_Provided material_
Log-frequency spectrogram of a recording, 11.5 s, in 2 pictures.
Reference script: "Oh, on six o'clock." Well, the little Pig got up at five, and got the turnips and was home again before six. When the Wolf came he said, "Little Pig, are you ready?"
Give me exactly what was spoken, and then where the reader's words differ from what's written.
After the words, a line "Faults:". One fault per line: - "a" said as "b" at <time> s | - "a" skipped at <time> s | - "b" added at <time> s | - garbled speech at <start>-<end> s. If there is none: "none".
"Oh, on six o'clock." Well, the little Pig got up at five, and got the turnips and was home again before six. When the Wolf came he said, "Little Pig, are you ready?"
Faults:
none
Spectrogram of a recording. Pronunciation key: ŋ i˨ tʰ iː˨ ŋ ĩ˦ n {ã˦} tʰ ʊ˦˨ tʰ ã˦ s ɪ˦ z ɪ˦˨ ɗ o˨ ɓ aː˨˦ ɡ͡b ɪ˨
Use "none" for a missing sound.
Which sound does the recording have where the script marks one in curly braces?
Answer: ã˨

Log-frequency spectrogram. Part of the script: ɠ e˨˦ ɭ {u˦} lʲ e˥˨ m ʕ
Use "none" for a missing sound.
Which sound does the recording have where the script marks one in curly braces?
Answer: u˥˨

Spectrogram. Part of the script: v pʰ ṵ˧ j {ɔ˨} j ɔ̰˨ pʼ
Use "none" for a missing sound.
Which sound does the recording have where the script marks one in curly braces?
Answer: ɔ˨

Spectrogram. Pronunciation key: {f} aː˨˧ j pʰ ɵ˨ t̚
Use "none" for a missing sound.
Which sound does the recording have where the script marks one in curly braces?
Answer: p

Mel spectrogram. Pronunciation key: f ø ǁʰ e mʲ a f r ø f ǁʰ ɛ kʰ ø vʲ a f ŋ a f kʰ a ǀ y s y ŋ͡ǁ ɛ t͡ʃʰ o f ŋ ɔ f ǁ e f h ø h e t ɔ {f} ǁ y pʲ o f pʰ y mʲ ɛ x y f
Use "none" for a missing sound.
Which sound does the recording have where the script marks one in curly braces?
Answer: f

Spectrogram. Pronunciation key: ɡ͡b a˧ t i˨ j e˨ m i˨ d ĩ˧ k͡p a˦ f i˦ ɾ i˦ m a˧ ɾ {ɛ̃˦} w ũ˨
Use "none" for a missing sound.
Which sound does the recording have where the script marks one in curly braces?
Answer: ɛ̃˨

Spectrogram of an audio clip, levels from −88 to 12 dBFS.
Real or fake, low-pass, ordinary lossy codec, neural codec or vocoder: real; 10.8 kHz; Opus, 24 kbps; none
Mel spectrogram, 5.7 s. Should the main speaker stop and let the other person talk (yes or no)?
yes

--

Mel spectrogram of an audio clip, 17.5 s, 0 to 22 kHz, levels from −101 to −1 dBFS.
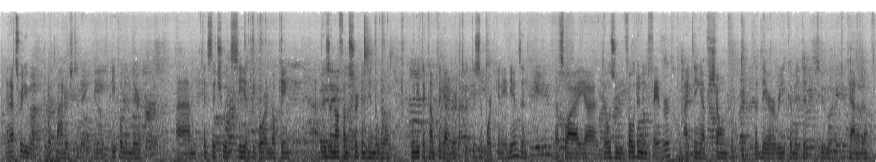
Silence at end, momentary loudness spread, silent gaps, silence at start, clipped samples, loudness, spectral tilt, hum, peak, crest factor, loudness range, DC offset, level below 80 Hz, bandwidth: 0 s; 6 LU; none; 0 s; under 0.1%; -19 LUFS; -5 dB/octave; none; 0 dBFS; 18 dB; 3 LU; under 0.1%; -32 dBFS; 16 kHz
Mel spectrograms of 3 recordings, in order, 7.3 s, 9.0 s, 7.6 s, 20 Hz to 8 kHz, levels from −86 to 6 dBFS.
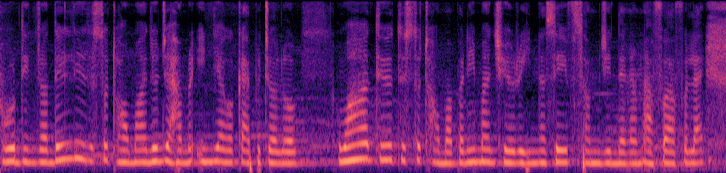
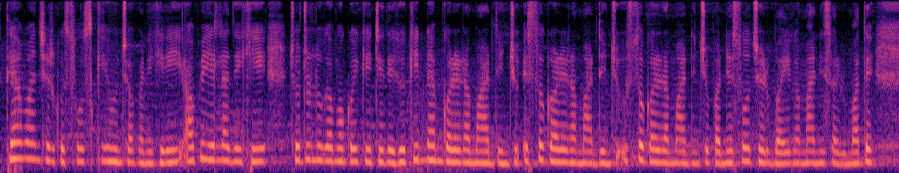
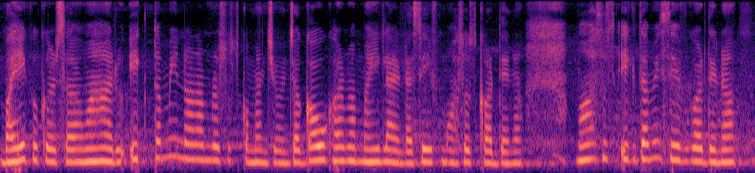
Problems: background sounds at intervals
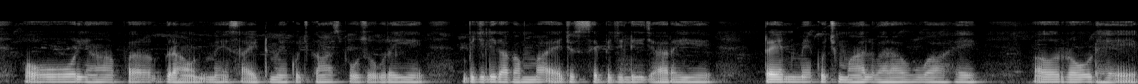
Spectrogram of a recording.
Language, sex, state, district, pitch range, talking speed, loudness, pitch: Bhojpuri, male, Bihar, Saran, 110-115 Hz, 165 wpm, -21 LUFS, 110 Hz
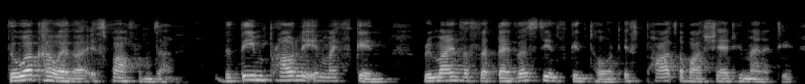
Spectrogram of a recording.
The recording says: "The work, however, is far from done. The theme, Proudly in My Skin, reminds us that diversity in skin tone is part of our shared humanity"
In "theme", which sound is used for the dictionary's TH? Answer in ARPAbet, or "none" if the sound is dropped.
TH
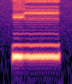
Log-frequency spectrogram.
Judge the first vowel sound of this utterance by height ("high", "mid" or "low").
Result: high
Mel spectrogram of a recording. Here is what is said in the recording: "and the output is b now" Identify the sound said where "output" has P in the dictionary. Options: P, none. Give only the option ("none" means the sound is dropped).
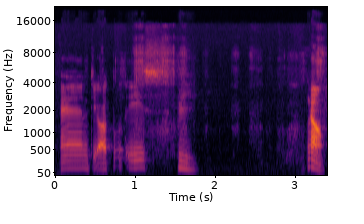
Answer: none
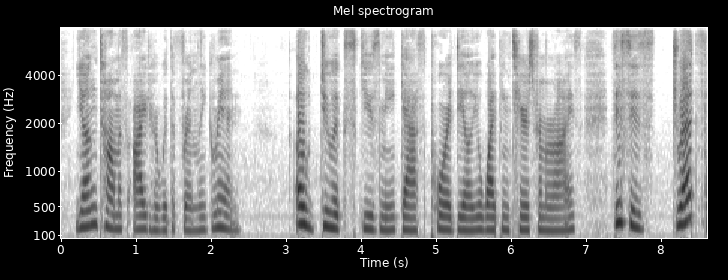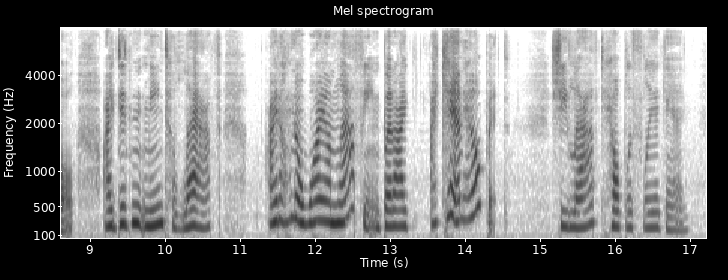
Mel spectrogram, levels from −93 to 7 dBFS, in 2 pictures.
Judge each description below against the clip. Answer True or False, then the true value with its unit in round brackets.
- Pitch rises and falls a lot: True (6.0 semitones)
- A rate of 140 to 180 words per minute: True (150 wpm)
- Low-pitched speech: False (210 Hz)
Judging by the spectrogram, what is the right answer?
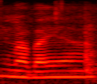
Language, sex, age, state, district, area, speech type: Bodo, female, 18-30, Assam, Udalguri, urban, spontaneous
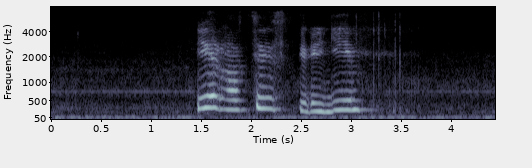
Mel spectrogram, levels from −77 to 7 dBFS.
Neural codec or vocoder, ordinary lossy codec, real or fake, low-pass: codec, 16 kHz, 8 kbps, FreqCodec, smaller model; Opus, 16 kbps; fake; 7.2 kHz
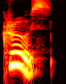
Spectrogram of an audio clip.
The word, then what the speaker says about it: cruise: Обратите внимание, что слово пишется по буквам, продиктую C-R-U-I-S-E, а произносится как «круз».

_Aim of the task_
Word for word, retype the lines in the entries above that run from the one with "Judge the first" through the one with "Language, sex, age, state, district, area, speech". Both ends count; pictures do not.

_Written solution_
Judge the first vowel sound of this utterance by height ("high", "mid" or "low").
Result: high
Mel spectrogram of a recording. Here is what is said in the recording: "and the output is b now" Identify the sound said where "output" has P in the dictionary. Options: P, none. Give only the option ("none" means the sound is dropped).
Answer: none
Mel spectrogram, levels from −93 to 7 dBFS, in 2 pictures.
Judge each description below against the clip. Answer True or False, then the true value with its unit in round brackets.
- Pitch rises and falls a lot: True (6.0 semitones)
- A rate of 140 to 180 words per minute: True (150 wpm)
- Low-pitched speech: False (210 Hz)
Judging by the spectrogram, what is the right answer?
Language, sex, age, state, district, area, speech type: Bodo, female, 18-30, Assam, Udalguri, urban, spontaneous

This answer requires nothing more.